Description of the task: Each line from the one containing "For the spectrogram above, provide" through the final line below must be reproduced exactly, and no others.

Data provided:

+ + + +

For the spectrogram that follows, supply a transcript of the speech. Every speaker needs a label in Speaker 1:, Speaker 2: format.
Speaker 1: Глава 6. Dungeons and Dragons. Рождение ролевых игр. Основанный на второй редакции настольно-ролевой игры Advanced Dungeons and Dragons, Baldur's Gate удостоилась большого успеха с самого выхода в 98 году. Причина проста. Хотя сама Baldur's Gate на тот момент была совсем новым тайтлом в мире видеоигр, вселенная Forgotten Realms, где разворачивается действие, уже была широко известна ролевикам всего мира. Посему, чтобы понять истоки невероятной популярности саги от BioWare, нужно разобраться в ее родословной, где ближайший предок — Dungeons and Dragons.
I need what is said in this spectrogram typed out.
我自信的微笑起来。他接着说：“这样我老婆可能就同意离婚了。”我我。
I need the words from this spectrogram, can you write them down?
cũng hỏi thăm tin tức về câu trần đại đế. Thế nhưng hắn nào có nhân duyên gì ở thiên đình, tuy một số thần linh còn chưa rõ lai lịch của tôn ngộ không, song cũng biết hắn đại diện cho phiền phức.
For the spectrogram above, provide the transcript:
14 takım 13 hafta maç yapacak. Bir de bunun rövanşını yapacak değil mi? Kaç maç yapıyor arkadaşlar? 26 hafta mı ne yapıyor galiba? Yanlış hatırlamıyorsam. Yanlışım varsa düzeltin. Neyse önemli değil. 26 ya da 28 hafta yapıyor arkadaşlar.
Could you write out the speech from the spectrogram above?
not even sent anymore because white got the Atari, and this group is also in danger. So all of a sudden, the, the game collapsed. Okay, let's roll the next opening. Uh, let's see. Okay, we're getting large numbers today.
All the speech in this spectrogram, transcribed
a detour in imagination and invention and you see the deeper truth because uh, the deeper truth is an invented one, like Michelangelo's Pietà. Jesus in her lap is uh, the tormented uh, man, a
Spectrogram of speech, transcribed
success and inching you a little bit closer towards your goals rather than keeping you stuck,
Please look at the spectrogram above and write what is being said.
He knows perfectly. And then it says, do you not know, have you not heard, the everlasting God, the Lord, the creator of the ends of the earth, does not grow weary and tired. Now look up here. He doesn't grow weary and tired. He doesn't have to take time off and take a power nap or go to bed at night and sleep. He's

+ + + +

The answer:
For the spectrogram above, provide the transcript:
14 takım 13 hafta maç yapacak. Bir de bunun rövanşını yapacak değil mi? Kaç maç yapıyor arkadaşlar? 26 hafta mı ne yapıyor galiba? Yanlış hatırlamıyorsam. Yanlışım varsa düzeltin. Neyse önemli değil. 26 ya da 28 hafta yapıyor arkadaşlar.
Could you write out the speech from the spectrogram above?
not even sent anymore because white got the Atari, and this group is also in danger. So all of a sudden, the, the game collapsed. Okay, let's roll the next opening. Uh, let's see. Okay, we're getting large numbers today.
All the speech in this spectrogram, transcribed
a detour in imagination and invention and you see the deeper truth because uh, the deeper truth is an invented one, like Michelangelo's Pietà. Jesus in her lap is uh, the tormented uh, man, a
Spectrogram of speech, transcribed
success and inching you a little bit closer towards your goals rather than keeping you stuck,
Please look at the spectrogram above and write what is being said.
He knows perfectly. And then it says, do you not know, have you not heard, the everlasting God, the Lord, the creator of the ends of the earth, does not grow weary and tired. Now look up here. He doesn't grow weary and tired. He doesn't have to take time off and take a power nap or go to bed at night and sleep. He's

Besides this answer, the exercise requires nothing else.